By Christina Drain
Fundraising is the life-blood of any nonprofit organization, including universities. Ohio State Development professionals are supplying real-life experience through the Development Internship for Career Exploration program this summer to nine students with an interest in eventually working for a nonprofit.
The program, in its fourth year, is coordinated by Ann Metzler, manager of training at the OSU Foundation. During the nine-week program, students spend Mondays in the classroom learning the basics of Advancement, professional development, resume writing, networking and meeting effectiveness, then another 16 hours during the week as a paid intern in one of the university’s Advancement offices or colleges.
The goals are three-fold, according to Metzler: to allow the student to work on a resume-worthy project; to have professional development guidance and assistance; and to have a working knowledge of development at the Foundation and Advancement.
“The benefit to the university and to our departments specifically is creating a pipeline of young professionals that are knowledgeable and may be interested in doing this for a living,” Metzler said.
Of the 27 students who have gone through the program in the last three years, seven have gone on to full-time employment at Ohio State.
“We want really good candidates to go into the field of Advancement after graduation, so this is a good way for them to get their feet wet and find out if this is something they want to do,” said Jenny Bergman, assistant director of Stewardship and Alumni Affairs at the College of Veterinary Medicine. “We take our intern to meetings, she’s gone on development donor visits with us, we’ve pulled her into a lot of communication stuff, so it’s really our effort to make sure that the right people get into the field.”

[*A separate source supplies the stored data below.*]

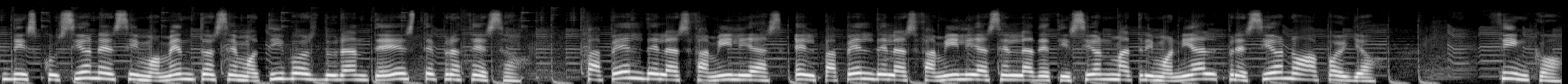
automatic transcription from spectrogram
Discusiones y momentos emotivos durante este proceso. Papel de las familias, el papel de las familias en la decisión matrimonial, presión o apoyo. 5.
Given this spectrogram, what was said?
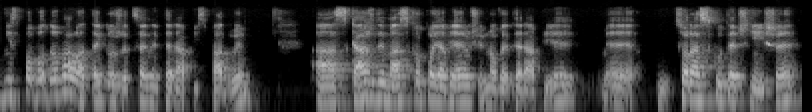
nie spowodowała tego, że ceny terapii spadły, a z każdym ASKO pojawiają się nowe terapie, e, coraz skuteczniejsze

Christine Kaiser, a Strategic Communication major in the College of Arts and Sciences, was assigned to the College of Veterinary Medicine. She was tasked to write a social media plan to market the veterinary hospital, college and new clinic in Dublin.
“Our project centered on how, with a limited staff, can we make social media sustainable,” Bergman said. “It’s very time-consuming to maintain, so how can we keep it sustainable when she leaves.”
Kaiser used HootSuite to schedule a year’s worth of seasonal posts to Facebook and Twitter, designed to inform animal owners of dangers during the holidays, among other topics.
Erin Kaminski, a Public Affairs major with a specialization in Nonprofit Management at the John Glenn School of Public Affairs, was assigned to Donor Relations. Her project involved planning fundraising events for the Advancement Peloton riding in Pelotonia, which funds cancer research at Ohio State. She hopes to work for a cancer-based nonprofit as a fundraiser after graduation.
“Erin has done a rock-star job managing the team,” said Marie Gibbons, stewardship services manager at the Foundation. “She was tasked with planning three small fundraising events, but she has planned more than that. She organized food-truck lunch events and one major fundraising event. She’s written two more proposals for events, and I think they’re both on track for happening.”
Gibbons, as team captain of the Advancement peloton, had been working in fundraising around her job.
“I thought if I could get a DICE intern to do that, it would take some of the responsibility off me, and it would be a wonderful learning opportunity for them,” she said. “It’s been very rewarding. I’ve always had students working with me part-time, but I never considered that I was managing them because I never gave them goals and never wrote reviews of their work. So I’m learning specific management skills as well.”
Four of the nine students in the program are studying at the John Glenn School of Public Affairs. Amanda Girth, instructor for both the undergraduate and graduate nonprofit management classes, says the community nonprofit experience is best learned by being embedded in an organization.
“We’re thrilled to have so many students that are participating in the DICE program this year,” Girth said. “I believe very strongly in internships for two reasons: Networking — meeting people in the industry and getting familiar with the workplace; but, even more importantly, getting those real-world skills that students can only get from being in a workplace. We find that having had an internship is one of the most important determinants for getting a job after graduation.”
Girth said almost all of the students she has had in the nonprofit management classes have had internships, either through Ohio State or in the community.
“It’s really great from an instructor’s perspective to have students that are working with organizations, particularly when you are teaching management, financial management, government, strategic management and marketing,” Girth said. “They’re not going to have experience in all those different elements, but they will have experience in some of them, and they will understand the nuances of the workplace.”